PERCIVAL-ZHANG, Y.H.; HIMMEL, M.E. and MIELENZ, J.R. (2006). Outlook for cellulase improvement: Screening and selection strategies. Biotechnology Advances, vol. 24, no. 5, p. 452-481. [CrossRef] [ Links ]
QIN, Y.; HE, H.; LI, N.; LING, M. and LIANG, Z. (2010). Isolation and characterization of a thermostable cellulase-producing Fusarium chlamydosporum. World Journal of Microbiology and Biotechnology, vol. 26, no. 11, p. 1991-1997. [CrossRef] [ Links ]
QUIROZ-CASTAÑEDA, R.E.; BALCÁZAR-LÓPEZ, E.; DANTÁN-GONZÁLEZ, E.; MARTINEZ, A.; FOLCH-MALLOL, J. and MARTÍNEZ ANAYA, C. (2009). Characterization of cellulolytic activities of Bjerkandera adusta and Pycnoporus sanguineus on solid wheat straw medium. Electronic Journal of Biotechnology, vol. 12, no. 4. [CrossRef] [ Links ]
SHI, Q.Q.; SUN, J.; YU, H.L.; LI, C.X.; BAO, J. and XU, J.H. (2011). Catalytic performance of corn stover hydrolysis by a new isolate Penicillium sp. ECU0913 producing both cellulase and xylanase.
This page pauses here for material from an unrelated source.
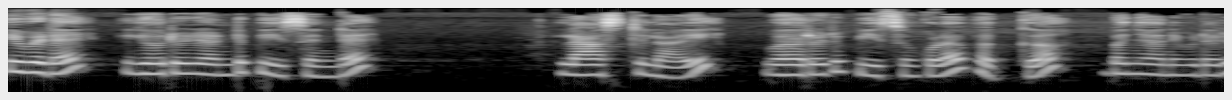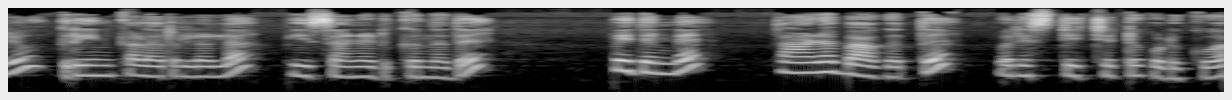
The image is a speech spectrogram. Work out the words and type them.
ഇവിടെ ഈ ഒരു രണ്ട് പീസിന്റെ ലാസ്റ്റിലായി വേറൊരു പീസും കൂടെ വെക്കുക. അപ്പം ഞാനിവിടെ ഒരു ഗ്രീൻ കളറിലുള്ള പീസാണ് എടുക്കുന്നത്. അപ്പോൾ ഇതിന്റെ താഴെ ഭാഗത്ത് ഒരു സ്റ്റിച്ചിട്ട് കൊടുക്കുക.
Applied Biochemistry and Biotechnology, vol. 164, no. 6, p. 819-830. [CrossRef] [ Links ]
YIN, L.-J.; HUANG, P.-S. and LIN, H.-H. (2010). Isolation of cellulase-producing bacteria and characterization of the cellulase from the isolated bacterium Cellulomonas sp. YJ5. Journal of Agricultural and Food Chemistry, vol. 58, no. 17, p. 9833-9837. [CrossRef] [ Links ]
Note: Electronic Journal of Biotechnology is not responsible if on-line references cited on manuscripts are not available any more after the date of publication.